• Supplied records:
================================
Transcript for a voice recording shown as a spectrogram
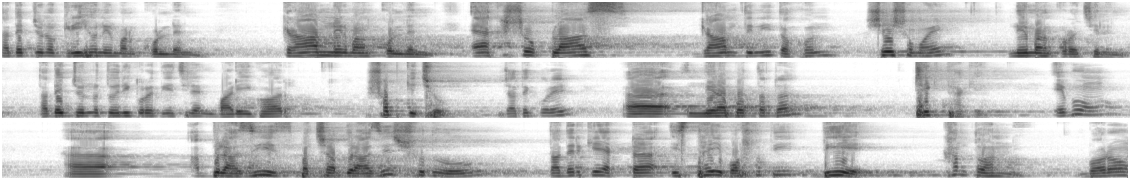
তাদের জন্য গৃহ নির্মাণ করলেন, গ্রাম নির্মাণ করলেন। একশো প্লাস গ্রাম তিনি তখন সেই সময়ে নির্মাণ করেছিলেন। তাদের জন্য তৈরি করে দিয়েছিলেন বাড়ি ঘর সব কিছু যাতে করে নিরাপত্তাটা ঠিক থাকে। এবং আব্দুল আজিজ বাচ্চা আব্দুল আজিজ শুধু তাদেরকে একটা স্থায়ী বসতি দিয়ে ক্ষান্ত হননি। বরং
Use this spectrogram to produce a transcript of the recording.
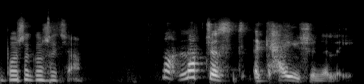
Bożego życia. Not, not just occasionally,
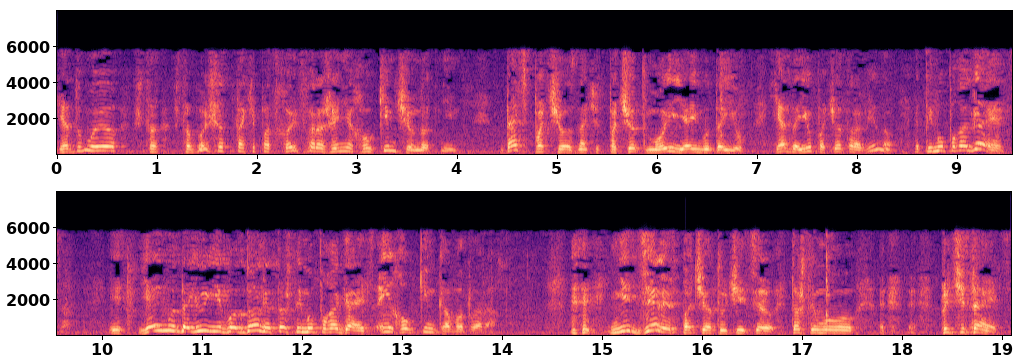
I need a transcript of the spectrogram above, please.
я думаю, что, что больше так и подходит выражение «холким», чем над ним. Дать почет, значит, почет мой, я ему даю. Я даю почет Равину, это ему полагается. И я ему даю его долю, то, что ему полагается. Эйн холкин кого-то Не делит почет учителю, то, что ему э, э, причитается.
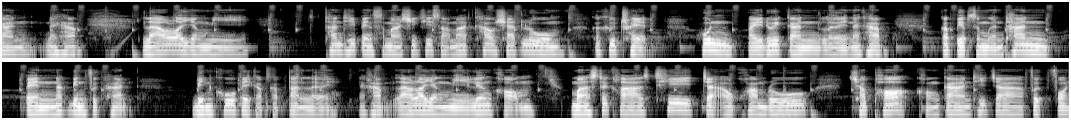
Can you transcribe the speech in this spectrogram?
กันนะครับ แล้วเรายังมีท่านที่เป็นสมาชิกที่สามารถเข้าแชทรูมก็คือเทรดหุ้นไปด้วยกันเลยนะครับ ก็เปรียบเสมือนท่านเป็นนักบินฝึกหัด บินคู่ไปกับกัปตันเลยนะครับ แล้วเรายังมีเรื่องของ Master Class ที่จะเอาความรู้ เฉพาะของการที่จะฝึกฝน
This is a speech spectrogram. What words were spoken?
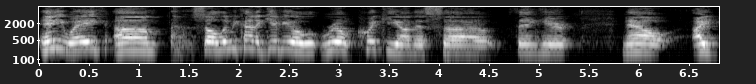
Anyway, um, so let me kind of give you a real quickie on this uh, thing here. Now, I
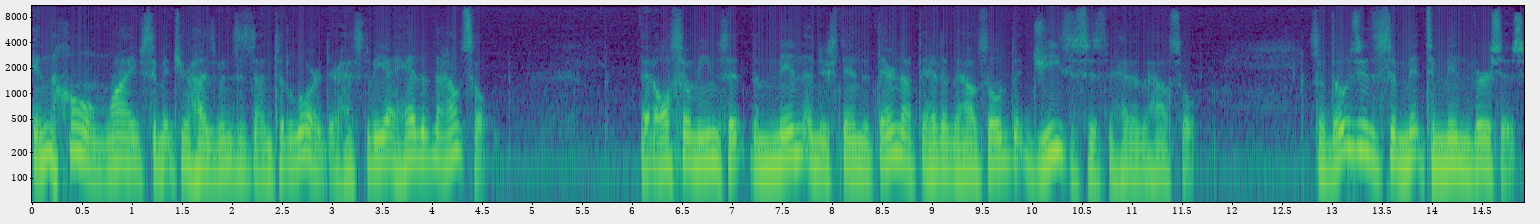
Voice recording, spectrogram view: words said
In the home, wives submit to your husbands as unto the Lord. There has to be a head of the household. That also means that the men understand that they're not the head of the household, that Jesus is the head of the household. So those are the submit to men verses.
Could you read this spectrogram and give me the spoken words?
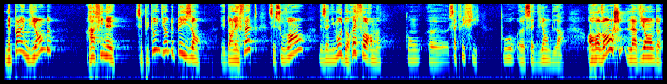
n'est pas une viande raffinée, c'est plutôt une viande de paysan. Et dans les fêtes, c'est souvent des animaux de réforme qu'on euh, sacrifie pour euh, cette viande-là. En revanche, la viande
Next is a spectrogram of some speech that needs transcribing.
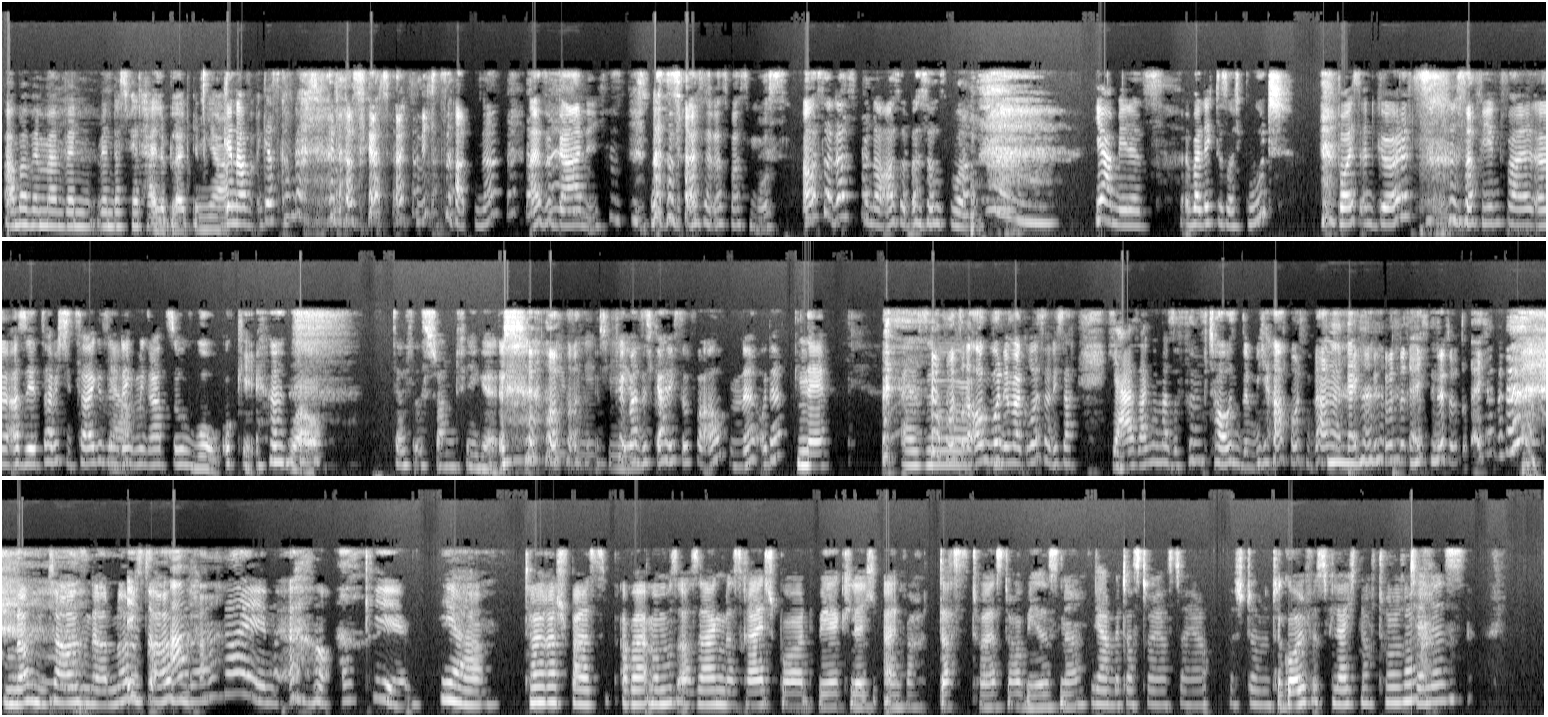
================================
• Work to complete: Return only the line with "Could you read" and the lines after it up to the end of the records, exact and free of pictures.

• Your solution:
Could you read this spectrogram and give me the spoken words?
n'est pas une viande raffinée, c'est plutôt une viande de paysan. Et dans les fêtes, c'est souvent des animaux de réforme qu'on euh, sacrifie pour euh, cette viande-là. En revanche, la viande
Next is a spectrogram of some speech that needs transcribing.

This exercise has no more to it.